What is required: Output the span of lines from the one that contains "Recognize speech in spectrogram image" through the end of the records, inclusive, exactly as written and free of pictures.
Start of Data shown
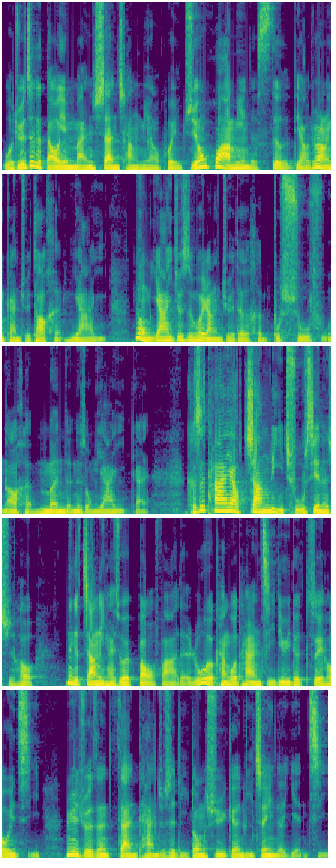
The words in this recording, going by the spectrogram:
我觉得这个导演蛮擅长描绘，只用画面的色调就让人感觉到很压抑，那种压抑就是会让人觉得很不舒服，然后很闷的那种压抑感。可是他要张力出现的时候，那个张力还是会爆发的。如果有看过《他人即地狱》的最后一集，因为觉得真的赞叹，就是李栋旭跟李正英的演技，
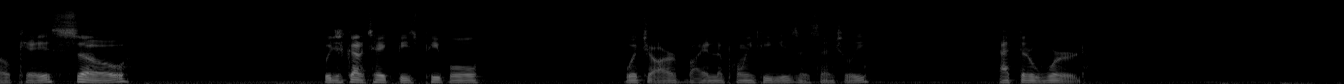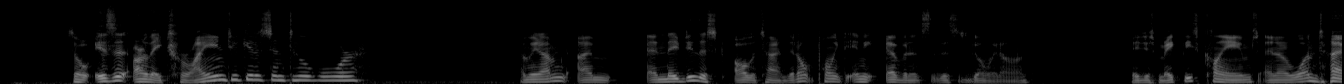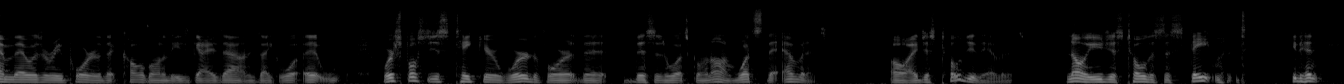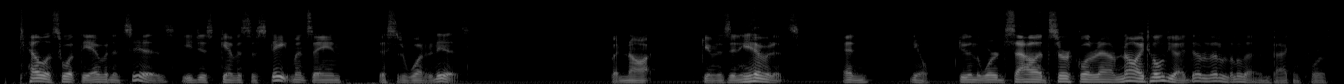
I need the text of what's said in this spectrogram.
Okay, so We just got to take these people, which are Biden appointees essentially, at their word. So is it are they trying to get us into a war? I mean, I'm I'm and they do this all the time. They don't point to any evidence that this is going on. They just make these claims. And on one time, there was a reporter that called one of these guys out, and he's like, "Well, it, we're supposed to just take your word for it that this is what's going on. What's the evidence?" Oh, I just told you the evidence. No, you just told us a statement. You didn't tell us what the evidence is. You just gave us a statement saying this is what it is, but not giving us any evidence. And you know, doing the word salad circle around. No, I told you I did a little back and forth.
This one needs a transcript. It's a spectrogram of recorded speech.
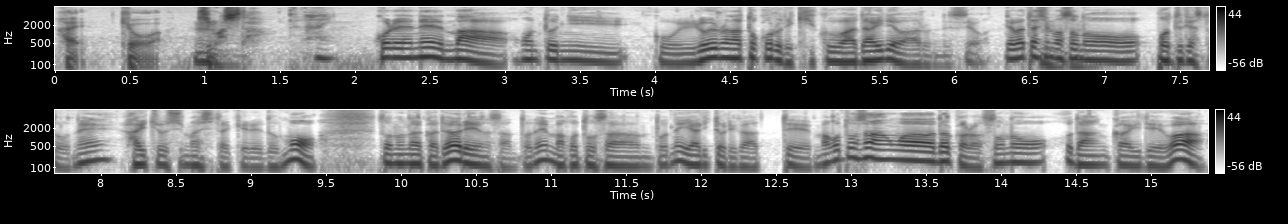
はい、今日は来ました。はい。これね、まあ、本当にこういろいろなところで聞く話題ではあるんですよ。で、私もその、ポッドキャストをね、拝聴しましたけれども、その中ではレンさんとね、誠さんとね、やり取りがあって、誠さんは、だからその段階では、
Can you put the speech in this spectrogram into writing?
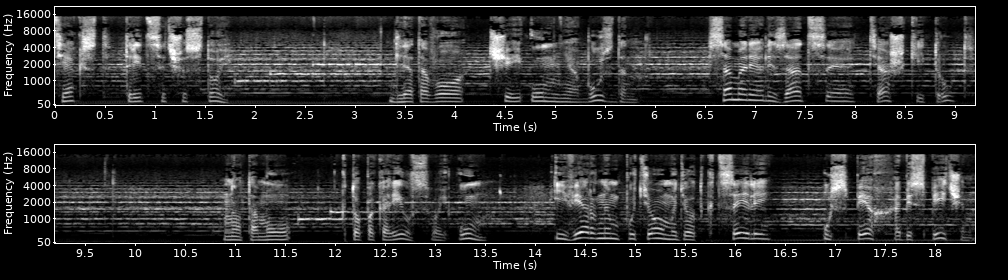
Текст 36. Для того, чей ум не обуздан, самореализация – тяжкий труд. Но тому, кто покорил свой ум и верным путем идет к цели, успех обеспечен.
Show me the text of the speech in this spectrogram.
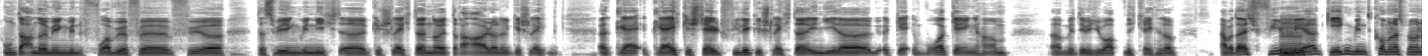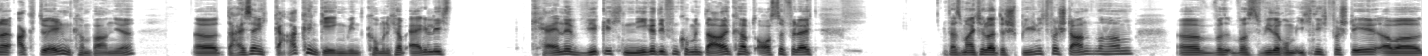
Unter anderem irgendwie Vorwürfe für, dass wir irgendwie nicht äh, geschlechterneutral oder geschlecht, äh, gleich, gleichgestellt viele Geschlechter in jeder Wargang haben äh, mit dem ich überhaupt nicht gerechnet habe. Aber da ist viel mhm. mehr Gegenwind kommen als bei meiner aktuellen Kampagne. Äh, da ist eigentlich gar kein Gegenwind kommen. Ich habe eigentlich keine wirklich negativen Kommentare gehabt, außer vielleicht, dass manche Leute das Spiel nicht verstanden haben, äh, was, was, wiederum ich nicht verstehe, aber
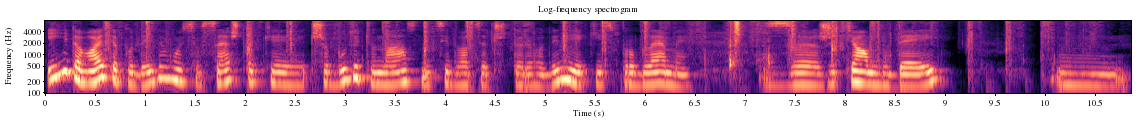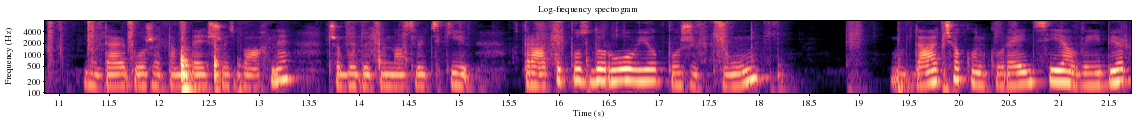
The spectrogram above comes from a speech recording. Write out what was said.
і давайте подивимося, все ж таки, чи будуть у нас на ці 24 години якісь проблеми з життям людей. Не дай Боже, там десь щось бахне. Чи будуть у нас людські втрати по здоров'ю, по життю, вдача, конкуренція, вибір.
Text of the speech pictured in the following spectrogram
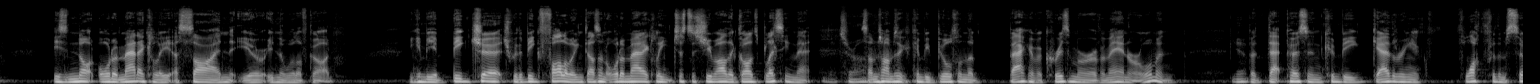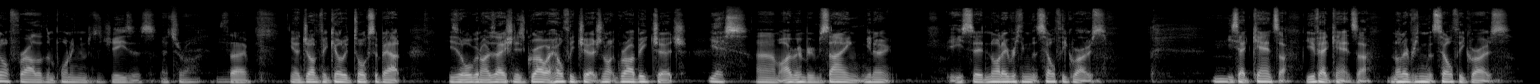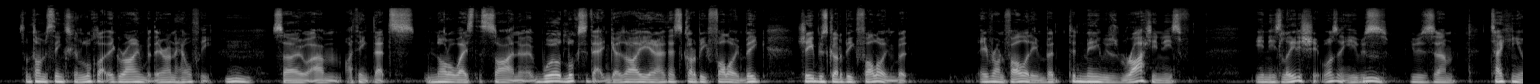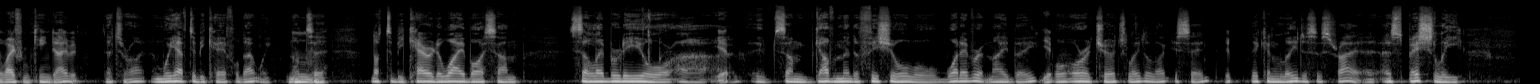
is not automatically a sign that you're in the will of God. You can be a big church with a big following; doesn't automatically just assume, oh, that God's blessing that. That's right. Sometimes it can be built on the back of a charisma of a man or a woman, Yep. but that person could be gathering a flock for themselves rather than pointing them to Jesus. That's right. Yeah. So, you know, John Finkelty talks about his organisation is grow a healthy church, not grow a big church. Yes. Um, I remember him saying, you know, he said, not everything that's healthy grows. He's had cancer. You've had cancer. Not everything that's healthy grows. Sometimes things can look like they're growing, but they're unhealthy. So um, I think that's not always the sign. The world looks at that and goes, oh, you know, that's got a big following. Big Sheba's got a big following, but everyone followed him. But didn't mean he was right in his in his leadership, was he? He was he was um, taking away from King David. That's right. And we have to be careful, don't we? Not to not to be carried away by some celebrity or uh, Yep. some government official or whatever it may be, Yep. or, or a church leader, like you said, Yep. that can lead us astray, especially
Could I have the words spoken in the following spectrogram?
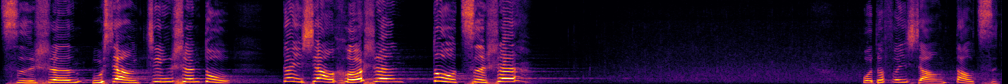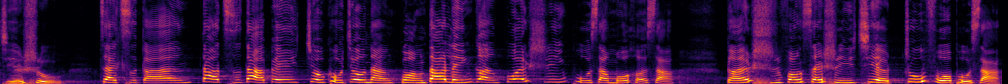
此生不向今生度，更向何生度此生？我的分享到此结束。再次感恩大慈大悲救苦救难广大灵感观世音菩萨摩诃萨，感恩十方三世一切诸佛菩萨，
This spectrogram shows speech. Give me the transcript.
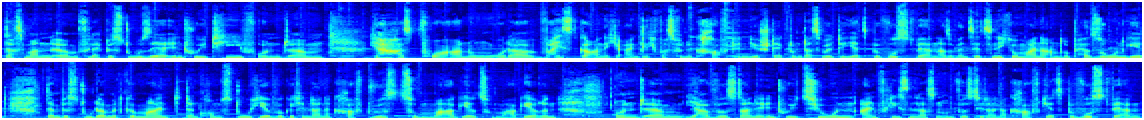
dass man, ähm, vielleicht bist du sehr intuitiv und ähm, ja, hast Vorahnung oder weißt gar nicht eigentlich, was für eine Kraft in dir steckt und das wird dir jetzt bewusst werden. Also wenn es jetzt nicht um eine andere Person geht, dann bist du damit gemeint, dann kommst du hier wirklich in deine Kraft, wirst zum Magier, zur Magierin und ähm, ja, wirst deine Intuition einfließen lassen und wirst dir deiner Kraft jetzt bewusst werden.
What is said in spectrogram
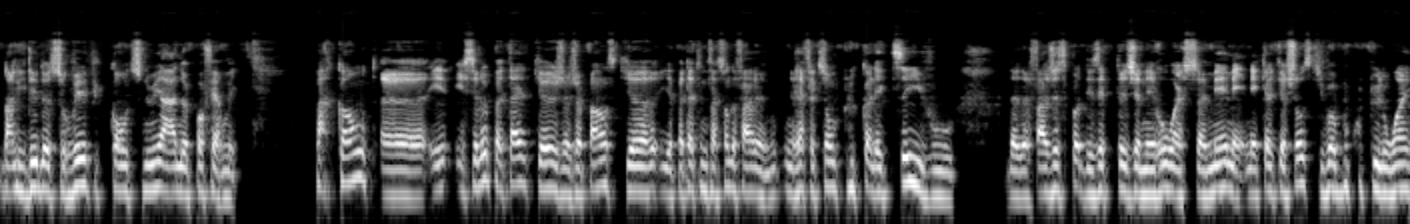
dans l'idée de survivre puis continuer à ne pas fermer. Par contre, euh, et, c'est là peut-être que je, pense qu'il y a, peut-être une façon de faire une, une réflexion plus collective ou de, faire, je sais pas, des états généraux, un sommet, mais, mais quelque chose qui va beaucoup plus loin.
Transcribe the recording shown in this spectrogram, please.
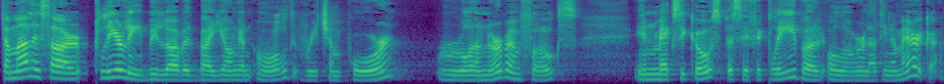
Tamales are clearly beloved by young and old, rich and poor, rural and urban folks, in Mexico specifically, but all over Latin America.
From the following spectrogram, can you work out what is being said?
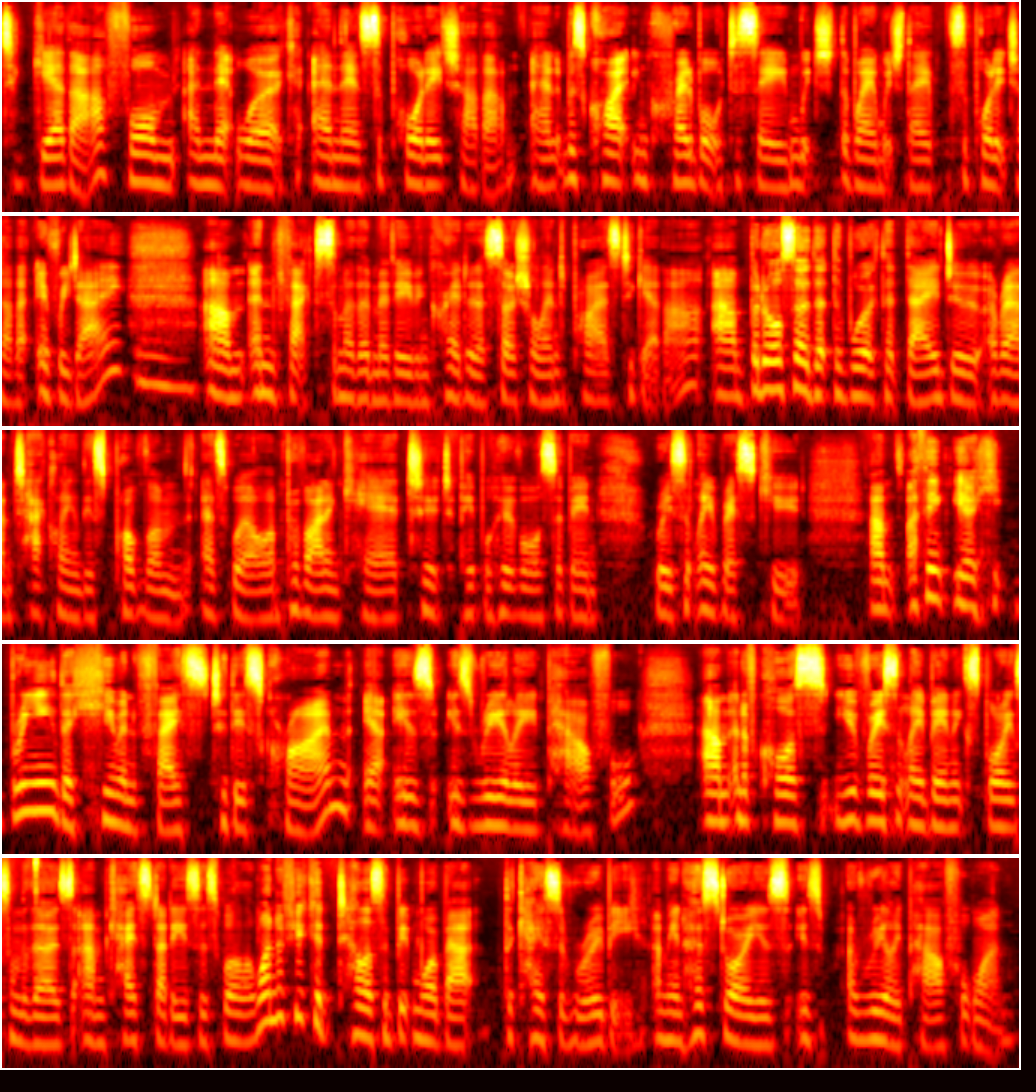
together form a network and then support each other. And it was quite incredible to see which the way in which they support each other every day. Mm. Um, and in fact, some of them have even created a social enterprise together. Um, but also that the work that they do around tackling this problem as well and providing care to, to people who have also been recently rescued. Um, I think you know, he, bringing the human face to this crime is is really powerful. Um, and of course, you've recently been exploring some of those um, case studies as well. I wonder if you could tell us a bit more about the case of Ruby. I mean, her story is is a really powerful one.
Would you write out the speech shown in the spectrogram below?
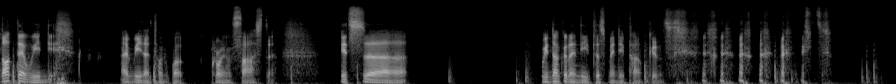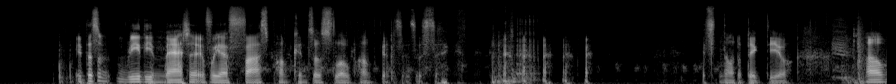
Not that we need... I mean, I talk about growing faster. It's, uh... We're not gonna need this many pumpkins. it doesn't really matter if we have fast pumpkins or slow pumpkins. It's just... it's not a big deal. Um...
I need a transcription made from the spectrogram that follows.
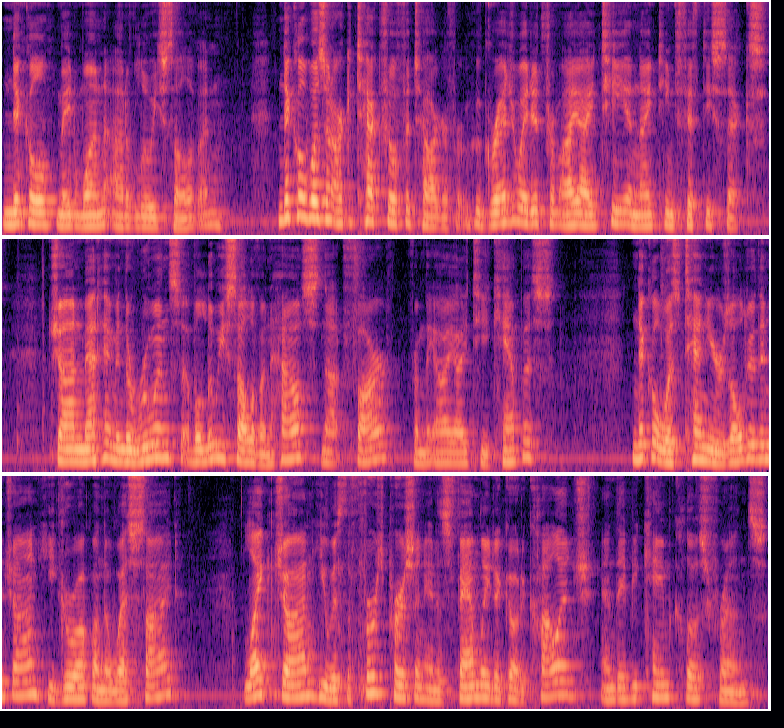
Nickel made one out of Louis Sullivan. Nickel was an architectural photographer who graduated from IIT in 1956. John met him in the ruins of a Louis Sullivan house not far from the IIT campus. Nickel was 10 years older than John. He grew up on the west side. Like John, he was the first person in his family to go to college, and they became close friends.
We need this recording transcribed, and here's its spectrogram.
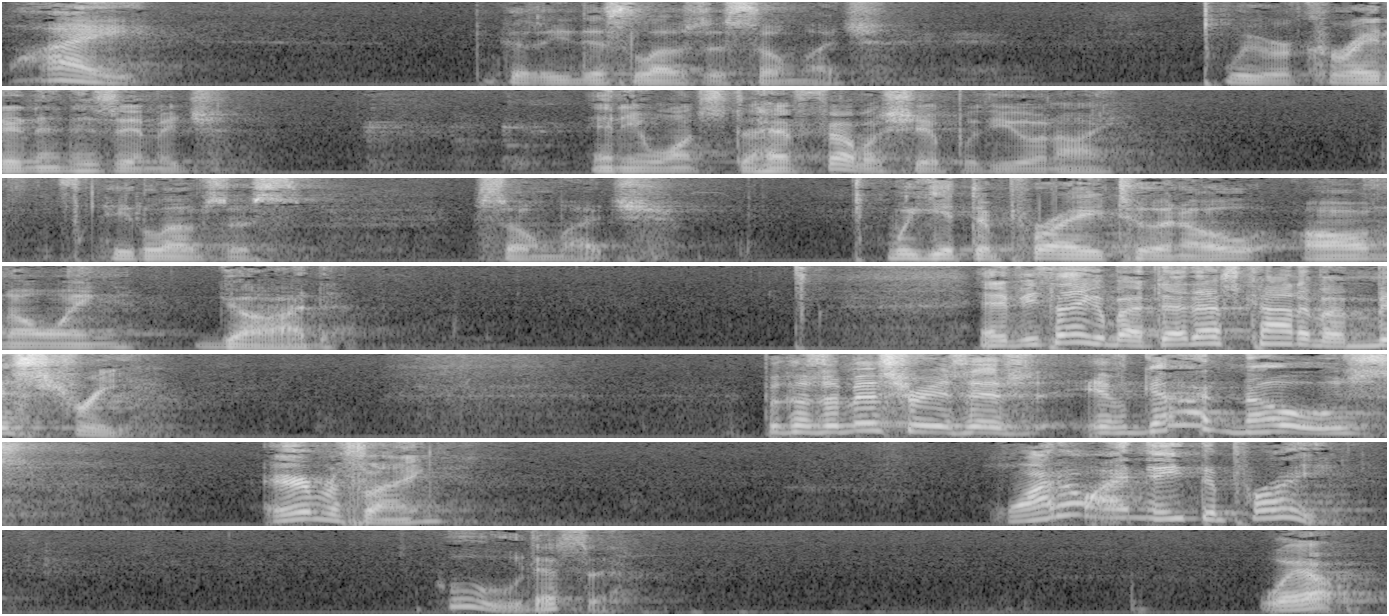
Why? Because he just loves us so much. We were created in his image, and he wants to have fellowship with you and I. He loves us so much. We get to pray to an all knowing God. And if you think about that, that's kind of a mystery. Because the mystery is if God knows everything, why do I need to pray? Ooh, that's a. Well,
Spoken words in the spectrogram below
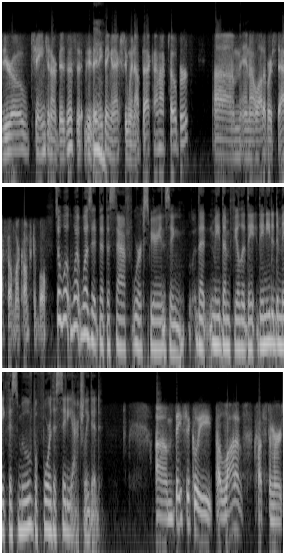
zero change in our business. If anything, it actually went up back on October. Um, and a lot of our staff felt more comfortable. So, what what was it that the staff were experiencing that made them feel that they, they needed to make this move before the city actually did? Um, basically, a lot of customers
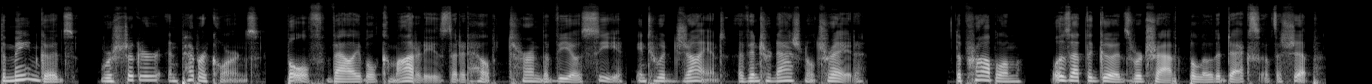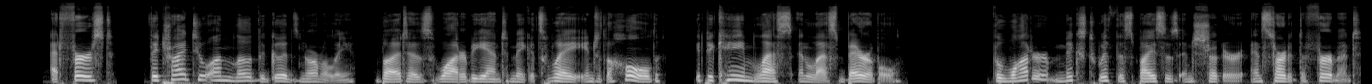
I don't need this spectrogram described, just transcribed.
The main goods were sugar and peppercorns, both valuable commodities that had helped turn the VOC into a giant of international trade. The problem was that the goods were trapped below the decks of the ship. At first, they tried to unload the goods normally, but as water began to make its way into the hold, it became less and less bearable. The water mixed with the spices and sugar and started to ferment,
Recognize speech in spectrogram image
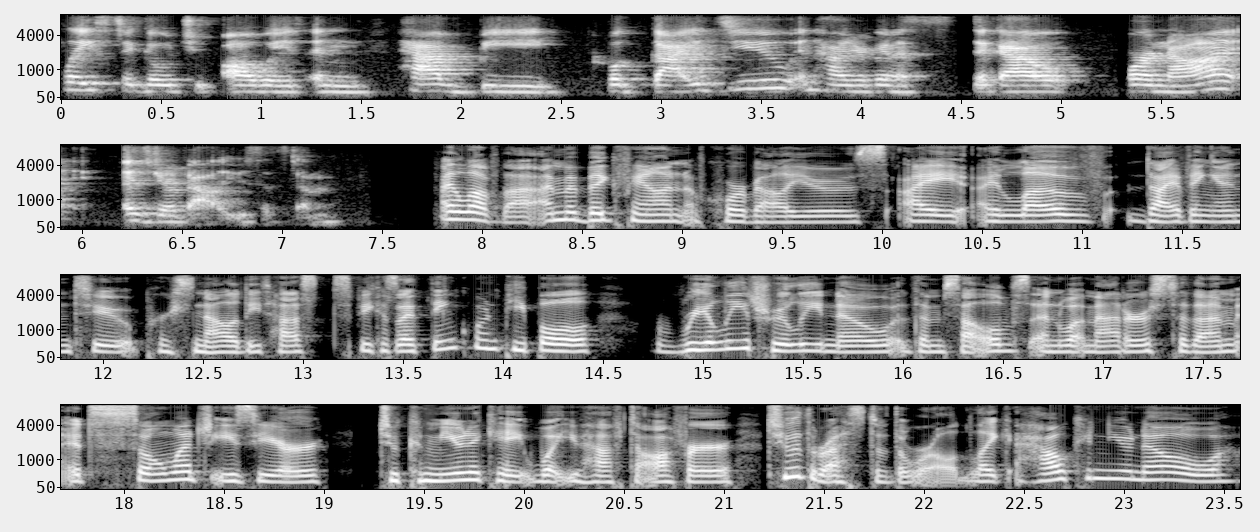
place to go to always and have be what guides you and how you're going to stick out or not is your value system. I love that. I'm a big fan of core values. I I love diving into personality tests because I think when people really truly know themselves and what matters to them, it's so much easier to communicate what you have to offer to the rest of the world. Like how can you know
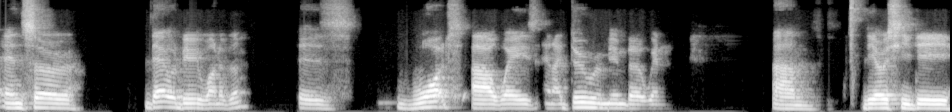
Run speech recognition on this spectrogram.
And so that would be one of them is what are ways, and I do remember when um, the OCD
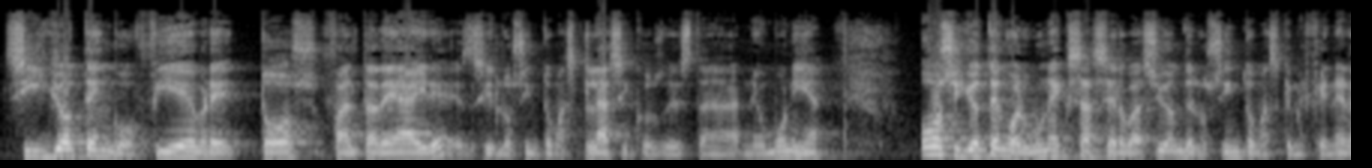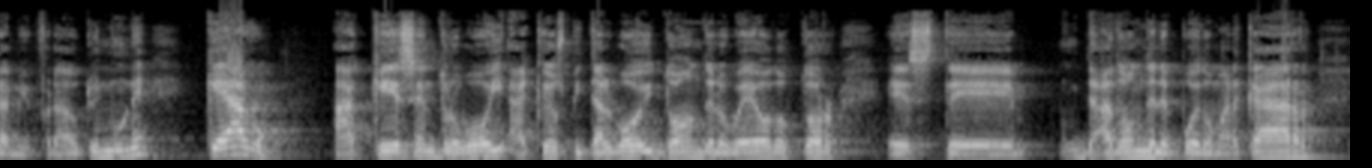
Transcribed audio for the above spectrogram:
si yo tengo fiebre, tos, falta de aire, es decir, los síntomas clásicos de esta neumonía, O si yo tengo alguna exacerbación de los síntomas que me genera mi enfermedad autoinmune, ¿qué hago? ¿A qué centro voy? ¿A qué hospital voy? ¿Dónde lo veo, doctor? Este, ¿A dónde le puedo marcar?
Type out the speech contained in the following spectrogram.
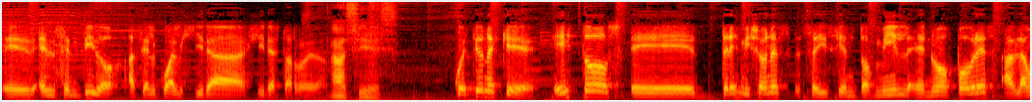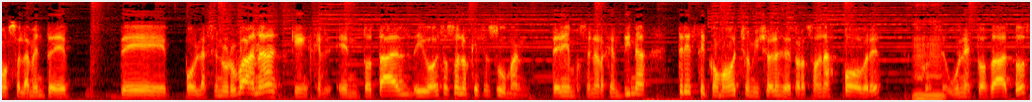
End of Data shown
Exercise response:
Recognize speech in spectrogram image
place to go to always and have be what guides you and how you're going to stick out or not is your value system. I love that. I'm a big fan of core values. I I love diving into personality tests because I think when people really truly know themselves and what matters to them, it's so much easier to communicate what you have to offer to the rest of the world. Like how can you know
Run speech recognition on this spectrogram.
And so that would be one of them is what are ways, and I do remember when um, the OCD
Transcribed audio for the above spectrogram:
si yo tengo fiebre, tos, falta de aire, es decir, los síntomas clásicos de esta neumonía, O si yo tengo alguna exacerbación de los síntomas que me genera mi enfermedad autoinmune, ¿qué hago? ¿A qué centro voy? ¿A qué hospital voy? ¿Dónde lo veo, doctor? Este, ¿A dónde le puedo marcar?
Type out the speech contained in the following spectrogram.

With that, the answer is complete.